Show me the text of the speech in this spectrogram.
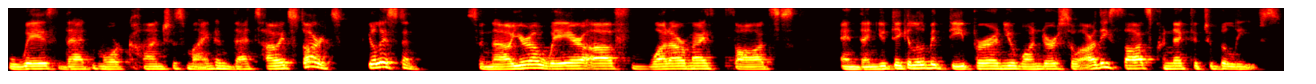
with that more conscious mind. And that's how it starts. You listen. So now you're aware of what are my thoughts. And then you dig a little bit deeper and you wonder so, are these thoughts connected to beliefs?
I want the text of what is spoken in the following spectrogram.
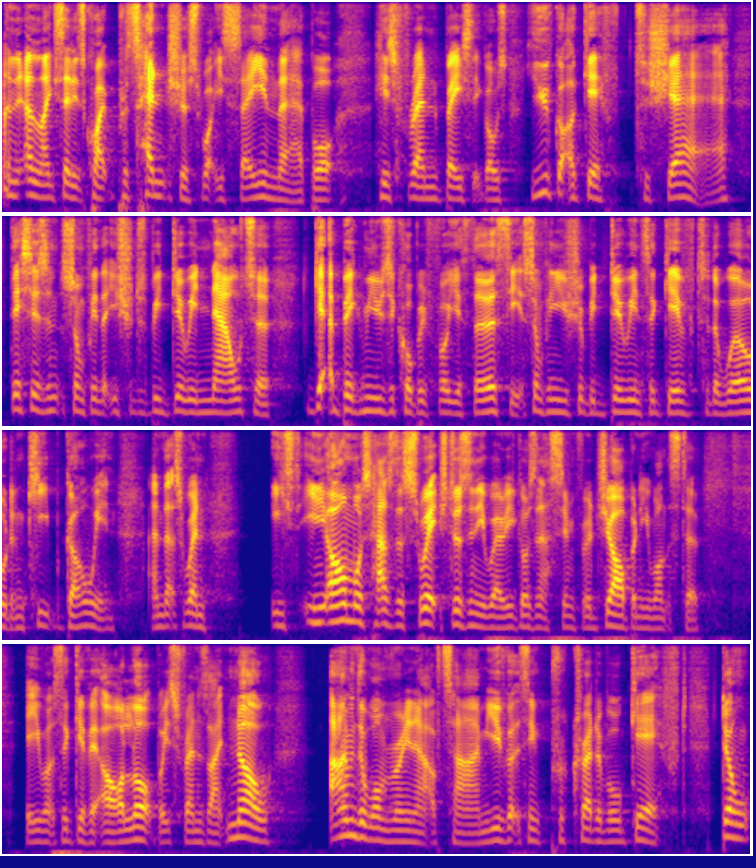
and, and like I said, it's quite pretentious what he's saying there, but his friend basically goes, You've got a gift to share. This isn't something that you should just be doing now to get a big musical before you're 30. It's something you should be doing to give to the world and keep going. And that's when he almost has the switch, doesn't he, where he goes and asks him for a job and he wants to he wants to give it all up, but his friend's like, No, I'm the one running out of time. You've got this incredible gift. Don't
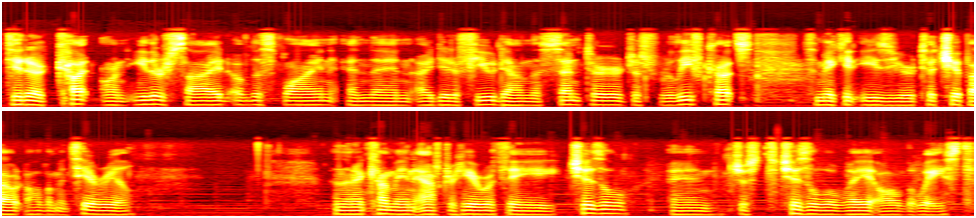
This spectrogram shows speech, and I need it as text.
did a cut on either side of the spline and then I did a few down the center, just relief cuts to make it easier to chip out all the material. And then I come in after here with a chisel and just chisel away all the waste.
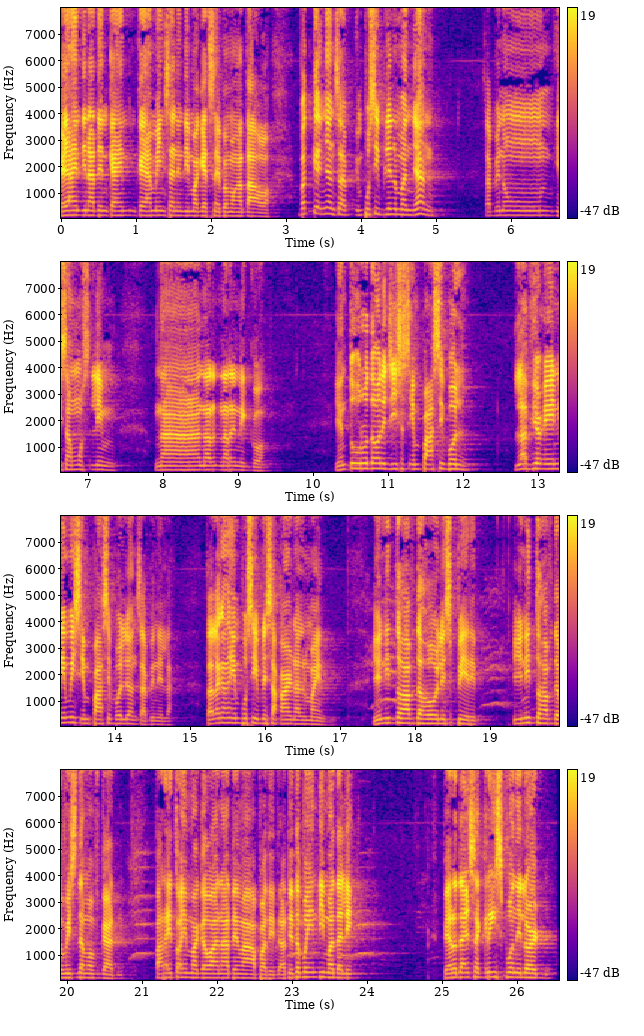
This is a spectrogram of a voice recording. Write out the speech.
Kaya hindi natin, kaya, kaya minsan hindi magets na ibang mga tao. Ba't ganyan? Sabi, imposible naman yan. Sabi nung isang Muslim na, na narinig ko. Yung turo daw ni Jesus, impossible. Love your enemies, impossible yon sabi nila. Talagang imposible sa carnal mind. You need to have the Holy Spirit. You need to have the wisdom of God para ito ay magawa natin mga kapatid. At ito po hindi madali. Pero dahil sa grace po ni Lord,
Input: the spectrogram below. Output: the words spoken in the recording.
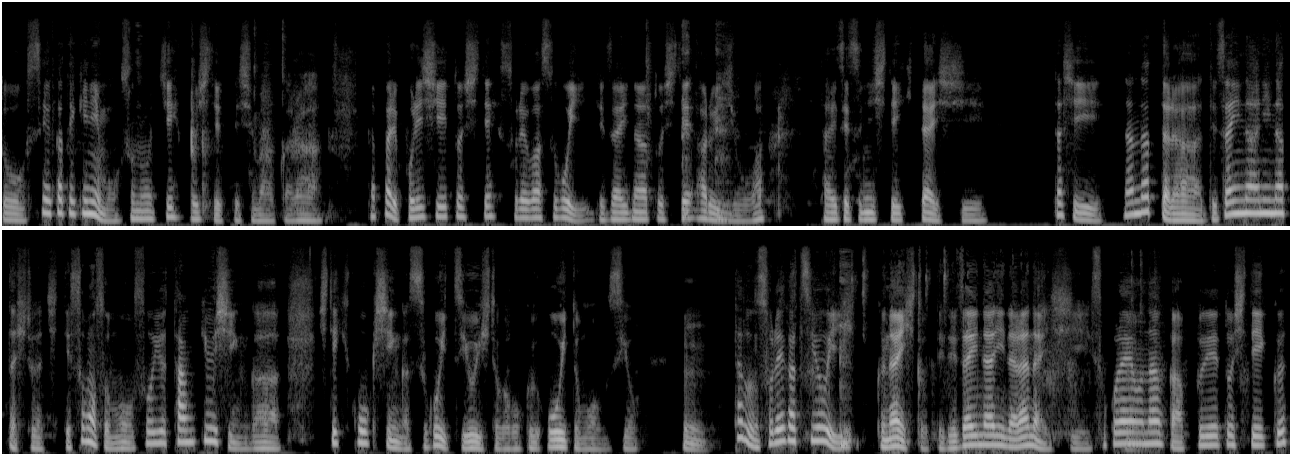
と、成果的にもそのうち落ちていってしまうから、やっぱりポリシーとして、それはすごいデザイナーとしてある以上は大切にしていきたいし、だし、なんだったらデザイナーになった人たちってそもそもそういう探求心が、知的好奇心がすごい強い人が僕多いと思うんですよ。うん。多分それが強いくない人ってデザイナーにならないし、そこら辺をなんかアップデートしていく、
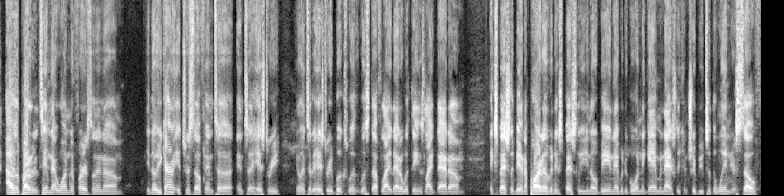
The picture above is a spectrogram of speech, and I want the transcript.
I was a part of the team that won the first one, and um, you know, you kind of itch yourself into into history, you know, into the history books with with stuff like that or with things like that. Um, especially being a part of it, especially you know being able to go in the game and actually contribute to the win yourself.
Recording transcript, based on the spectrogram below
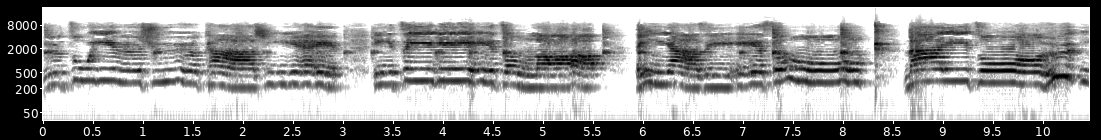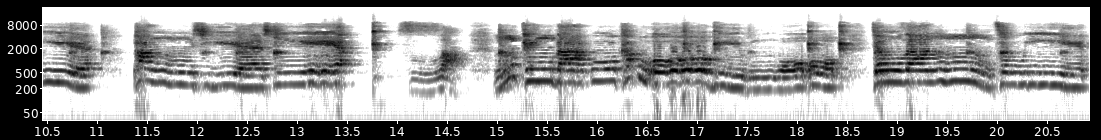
二做一二学看线，一这个中了，等呀人送，那一座二爷螃蟹蟹，是啊。我听大哥口给我，就让主意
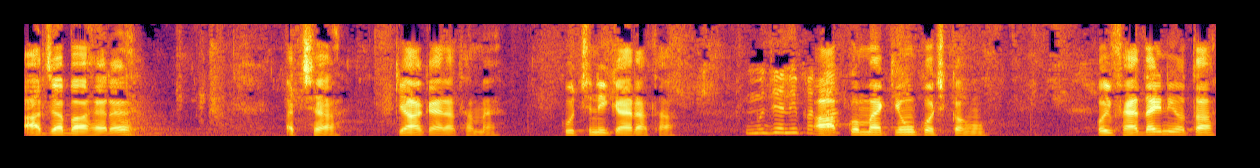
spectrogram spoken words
आजा बाहर। अच्छा क्या कह रहा था मैं? कुछ नहीं कह रहा था। मुझे नहीं पता। आपको मैं क्यों कुछ कहूँ? कोई फ़ायदा ही नहीं होता।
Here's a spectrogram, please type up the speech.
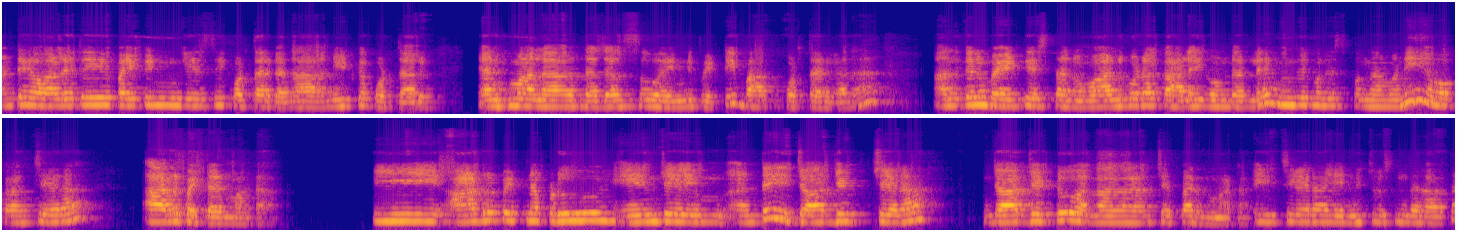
అంటే వాళ్ళైతే పైపింగ్ చేసి కొడతారు కదా నీట్గా కొడతారు. వెనకమాల డజల్స్ అవన్నీ పెట్టి బాగా కొడతారు కదా. అందుకని బయటకి ఇస్తాను. వాళ్ళు కూడా ఖాళీగా ఉండరులే ముందే కొనేసుకుందామని ఒక చీర ఆర్డర్ పెట్టాను అనమాట ఈ ఆర్డర్ పెట్టినప్పుడు ఏం చే అంటే జార్జెట్ చీర జార్జెట్ అలాగా చెప్పారనమాట ఈ చీర ఎన్ని చూసిన తర్వాత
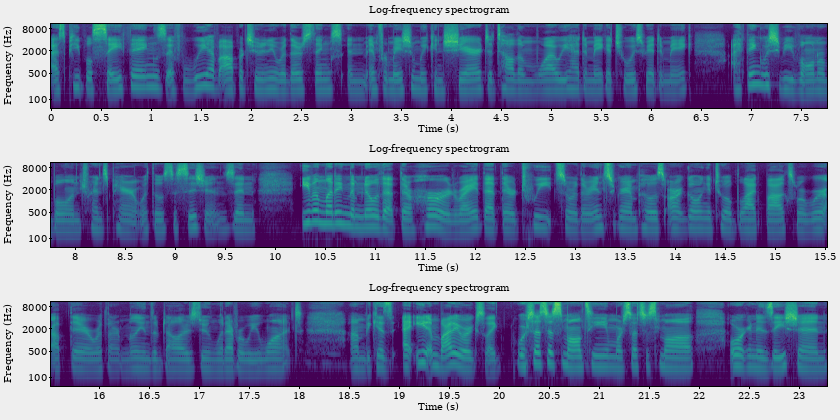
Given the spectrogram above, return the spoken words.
As people say things, if we have opportunity where there's things and information we can share to tell them why we had to make a choice we had to make, I think we should be vulnerable and transparent with those decisions and even letting them know that they're heard, right? That their tweets or their Instagram posts aren't going into a black box where we're up there with our millions of dollars doing whatever we want. Um, because at Eden Body Works, like we're such a small team, we're such a small organization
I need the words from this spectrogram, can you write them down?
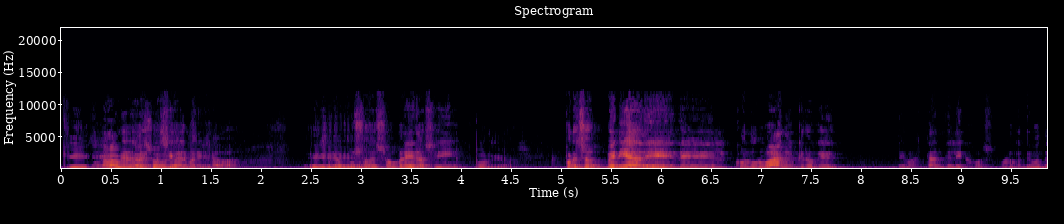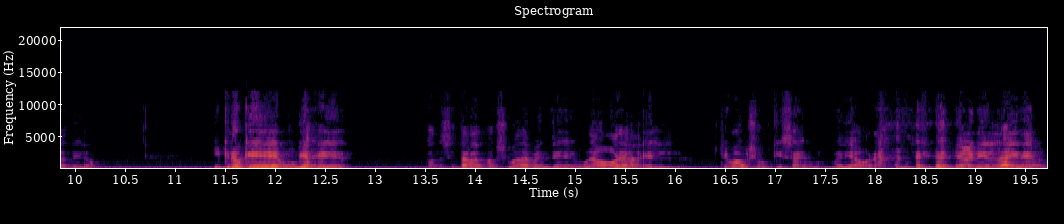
que habla solo. manejaba. Se lo puso de eh, sombrero, sí. Por Dios. Por eso venía del de, conurbano y creo que de bastante lejos, por lo que tengo entendido y creo que un viaje donde se tarda aproximadamente una hora, él llegó a Villa Urquiza en media hora. venía en el aire.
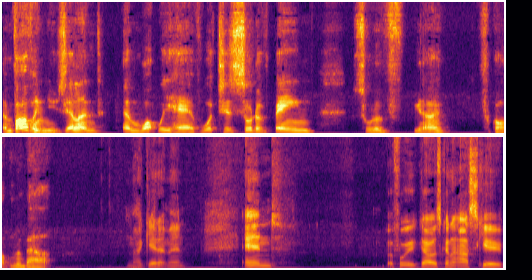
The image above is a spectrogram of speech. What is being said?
involving New Zealand in what we have, which has sort of been sort of, you know, forgotten about. I get it, man. And before we go, I was going to ask you,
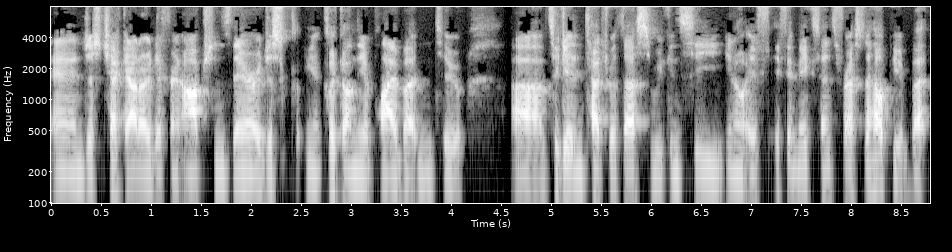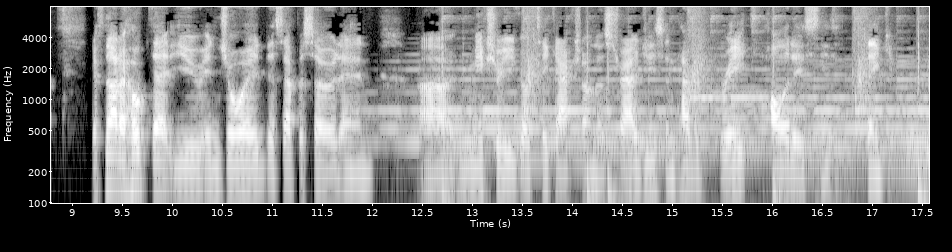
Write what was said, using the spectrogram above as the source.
and just check out our different options there or just you know click on the apply button to uh, to get in touch with us so we can see, you know, if, if it makes sense for us to help you. But if not, I hope that you enjoyed this episode and uh, make sure you go take action on those strategies and have a great holiday season. Thank you.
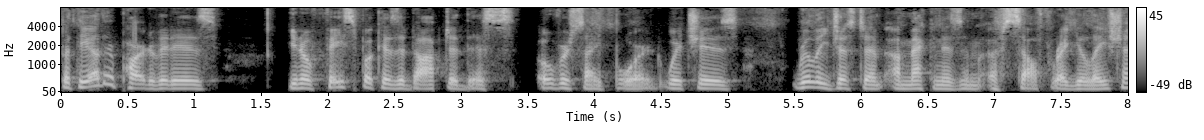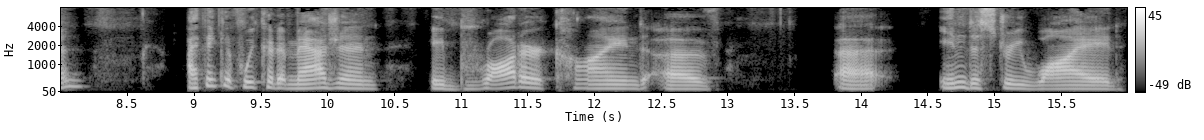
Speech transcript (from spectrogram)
But the other part of it is you know, Facebook has adopted this oversight board, which is really just a, a mechanism of self regulation. I think if we could imagine a broader kind of uh, industry wide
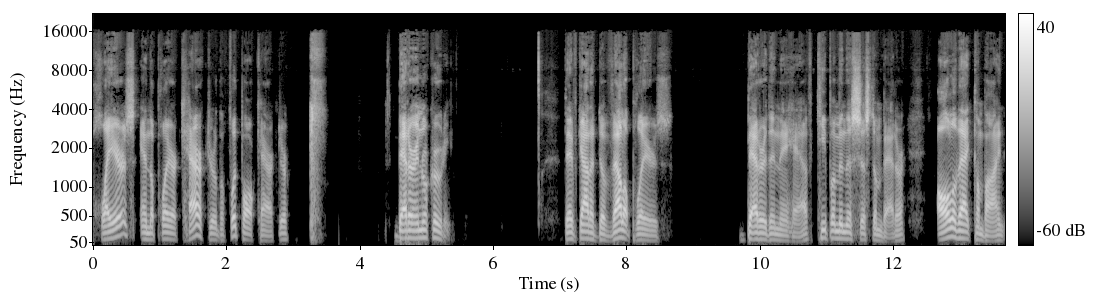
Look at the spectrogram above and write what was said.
players and the player character, the football character, better in recruiting. They've got to develop players better than they have, keep them in the system better, all of that combined.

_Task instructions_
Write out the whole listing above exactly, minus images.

_Result of this exercise_
Show me the text of the speech in this spectrogram.
with that more conscious mind. And that's how it starts. You listen. So now you're aware of what are my thoughts. And then you dig a little bit deeper and you wonder so, are these thoughts connected to beliefs?
I want the text of what is spoken in the following spectrogram.
and, and like I said, it's quite pretentious what he's saying there, but his friend basically goes, You've got a gift to share. This isn't something that you should just be doing now to get a big musical before you're 30. It's something you should be doing to give to the world and keep going. And that's when he almost has the switch, doesn't he, where he goes and asks him for a job and he wants to he wants to give it all up, but his friend's like, No, I'm the one running out of time. You've got this incredible gift. Don't
This spectrogram shows speech, and I need it as text.
did a cut on either side of the spline and then I did a few down the center, just relief cuts to make it easier to chip out all the material. And then I come in after here with a chisel and just chisel away all the waste.
This is a spectrogram of a voice recording. Write out the speech.
Kaya hindi natin, kaya, kaya minsan hindi magets na ibang mga tao. Ba't ganyan? Sabi, imposible naman yan. Sabi nung isang Muslim na, na narinig ko. Yung turo daw ni Jesus, impossible. Love your enemies, impossible yon sabi nila. Talagang imposible sa carnal mind. You need to have the Holy Spirit. You need to have the wisdom of God para ito ay magawa natin mga kapatid. At ito po hindi madali. Pero dahil sa grace po ni Lord,
Input: the spectrogram below. Output: the words spoken in the recording.
と、成果的にもそのうち落ちていってしまうから、やっぱりポリシーとして、それはすごいデザイナーとしてある以上は大切にしていきたいし、だし、なんだったらデザイナーになった人たちってそもそもそういう探求心が、知的好奇心がすごい強い人が僕多いと思うんですよ。うん。多分それが強いくない人ってデザイナーにならないし、そこら辺をなんかアップデートしていく、
The picture above is a spectrogram of speech, and I want the transcript.
I was a part of the team that won the first one, and um, you know, you kind of itch yourself into into history, you know, into the history books with with stuff like that or with things like that. Um, especially being a part of it, especially you know being able to go in the game and actually contribute to the win yourself.
Recording transcript, based on the spectrogram below
二做一二学看线，一这个中了，等呀人送，那一座二爷螃蟹蟹，是啊。我听大哥口给我，就让主意
spectrogram spoken words
आजा बाहर। अच्छा क्या कह रहा था मैं? कुछ नहीं कह रहा था। मुझे नहीं पता। आपको मैं क्यों कुछ कहूँ? कोई फ़ायदा ही नहीं होता।
Here's a spectrogram, please type up the speech.
అంటే వాళ్ళైతే పైపింగ్ చేసి కొడతారు కదా నీట్గా కొడతారు. వెనకమాల డజల్స్ అవన్నీ పెట్టి బాగా కొడతారు కదా. అందుకని బయటకి ఇస్తాను. వాళ్ళు కూడా ఖాళీగా ఉండరులే ముందే కొనేసుకుందామని ఒక చీర ఆర్డర్ పెట్టాను అనమాట ఈ ఆర్డర్ పెట్టినప్పుడు ఏం చే అంటే జార్జెట్ చీర జార్జెట్ అలాగా చెప్పారనమాట ఈ చీర ఎన్ని చూసిన తర్వాత
Given the spectrogram above, return the spoken words.
As people say things, if we have opportunity where there's things and information we can share to tell them why we had to make a choice we had to make, I think we should be vulnerable and transparent with those decisions and even letting them know that they're heard, right? That their tweets or their Instagram posts aren't going into a black box where we're up there with our millions of dollars doing whatever we want. Um, because at Eden Body Works, like we're such a small team, we're such a small organization
I need the words from this spectrogram, can you write them down?
que habla solo. manejaba. Se lo puso de eh, sombrero, sí. Por Dios. Por eso venía del de, conurbano y creo que de bastante lejos, por lo que tengo entendido y creo que un viaje donde se tarda aproximadamente una hora, él llegó a Villa Urquiza en media hora. venía en el aire.
The image above is a spectrogram of speech. What is being said?
involving New Zealand in what we have, which has sort of been sort of, you know, forgotten about. I get it, man. And before we go, I was going to ask you,
Write what was said, using the spectrogram above as the source.
and just check out our different options there or just you know click on the apply button to uh, to get in touch with us so we can see, you know, if, if it makes sense for us to help you. But if not, I hope that you enjoyed this episode and uh, make sure you go take action on those strategies and have a great holiday season. Thank you.
Speech transcript (from spectrogram)
But the other part of it is you know, Facebook has adopted this oversight board, which is really just a, a mechanism of self regulation. I think if we could imagine a broader kind of uh, industry wide
Look at the spectrogram above and write what was said.
players and the player character, the football character, better in recruiting. They've got to develop players better than they have, keep them in the system better, all of that combined.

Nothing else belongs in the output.